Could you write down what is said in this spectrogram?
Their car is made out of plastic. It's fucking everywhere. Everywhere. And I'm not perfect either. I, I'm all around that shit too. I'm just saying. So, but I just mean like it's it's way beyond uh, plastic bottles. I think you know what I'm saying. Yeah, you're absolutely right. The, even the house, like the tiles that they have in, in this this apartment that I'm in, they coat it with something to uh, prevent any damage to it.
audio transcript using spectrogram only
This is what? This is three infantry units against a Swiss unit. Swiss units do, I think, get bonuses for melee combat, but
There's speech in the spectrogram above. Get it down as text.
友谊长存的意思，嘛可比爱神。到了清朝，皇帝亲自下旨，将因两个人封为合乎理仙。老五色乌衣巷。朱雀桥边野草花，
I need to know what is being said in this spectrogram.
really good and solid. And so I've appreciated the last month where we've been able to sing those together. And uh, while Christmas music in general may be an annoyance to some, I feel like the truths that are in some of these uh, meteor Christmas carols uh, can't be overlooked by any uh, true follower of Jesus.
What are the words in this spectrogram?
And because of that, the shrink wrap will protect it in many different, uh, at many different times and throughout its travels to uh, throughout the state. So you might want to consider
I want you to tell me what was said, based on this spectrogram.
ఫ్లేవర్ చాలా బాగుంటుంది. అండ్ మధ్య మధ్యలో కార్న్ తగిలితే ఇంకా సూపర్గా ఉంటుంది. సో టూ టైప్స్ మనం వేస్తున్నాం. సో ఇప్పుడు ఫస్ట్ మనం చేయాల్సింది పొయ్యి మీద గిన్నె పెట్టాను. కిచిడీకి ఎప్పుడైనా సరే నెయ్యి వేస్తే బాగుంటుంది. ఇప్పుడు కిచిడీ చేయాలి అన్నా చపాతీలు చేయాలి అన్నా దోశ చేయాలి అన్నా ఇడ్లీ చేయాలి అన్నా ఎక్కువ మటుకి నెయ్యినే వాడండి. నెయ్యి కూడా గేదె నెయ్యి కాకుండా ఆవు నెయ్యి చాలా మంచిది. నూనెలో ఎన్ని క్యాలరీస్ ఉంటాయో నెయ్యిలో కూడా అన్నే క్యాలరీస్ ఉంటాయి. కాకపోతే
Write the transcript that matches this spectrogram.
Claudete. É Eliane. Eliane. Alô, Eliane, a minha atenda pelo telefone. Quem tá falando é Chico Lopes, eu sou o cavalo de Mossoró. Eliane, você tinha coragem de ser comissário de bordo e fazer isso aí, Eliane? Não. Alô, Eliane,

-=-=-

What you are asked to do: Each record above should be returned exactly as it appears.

Result:
Could you write down what is said in this spectrogram?
Their car is made out of plastic. It's fucking everywhere. Everywhere. And I'm not perfect either. I, I'm all around that shit too. I'm just saying. So, but I just mean like it's it's way beyond uh, plastic bottles. I think you know what I'm saying. Yeah, you're absolutely right. The, even the house, like the tiles that they have in, in this this apartment that I'm in, they coat it with something to uh, prevent any damage to it.
audio transcript using spectrogram only
This is what? This is three infantry units against a Swiss unit. Swiss units do, I think, get bonuses for melee combat, but
There's speech in the spectrogram above. Get it down as text.
友谊长存的意思，嘛可比爱神。到了清朝，皇帝亲自下旨，将因两个人封为合乎理仙。老五色乌衣巷。朱雀桥边野草花，
I need to know what is being said in this spectrogram.
really good and solid. And so I've appreciated the last month where we've been able to sing those together. And uh, while Christmas music in general may be an annoyance to some, I feel like the truths that are in some of these uh, meteor Christmas carols uh, can't be overlooked by any uh, true follower of Jesus.
What are the words in this spectrogram?
And because of that, the shrink wrap will protect it in many different, uh, at many different times and throughout its travels to uh, throughout the state. So you might want to consider
I want you to tell me what was said, based on this spectrogram.
ఫ్లేవర్ చాలా బాగుంటుంది. అండ్ మధ్య మధ్యలో కార్న్ తగిలితే ఇంకా సూపర్గా ఉంటుంది. సో టూ టైప్స్ మనం వేస్తున్నాం. సో ఇప్పుడు ఫస్ట్ మనం చేయాల్సింది పొయ్యి మీద గిన్నె పెట్టాను. కిచిడీకి ఎప్పుడైనా సరే నెయ్యి వేస్తే బాగుంటుంది. ఇప్పుడు కిచిడీ చేయాలి అన్నా చపాతీలు చేయాలి అన్నా దోశ చేయాలి అన్నా ఇడ్లీ చేయాలి అన్నా ఎక్కువ మటుకి నెయ్యినే వాడండి. నెయ్యి కూడా గేదె నెయ్యి కాకుండా ఆవు నెయ్యి చాలా మంచిది. నూనెలో ఎన్ని క్యాలరీస్ ఉంటాయో నెయ్యిలో కూడా అన్నే క్యాలరీస్ ఉంటాయి. కాకపోతే
Write the transcript that matches this spectrogram.
Claudete. É Eliane. Eliane. Alô, Eliane, a minha atenda pelo telefone. Quem tá falando é Chico Lopes, eu sou o cavalo de Mossoró. Eliane, você tinha coragem de ser comissário de bordo e fazer isso aí, Eliane? Não. Alô, Eliane,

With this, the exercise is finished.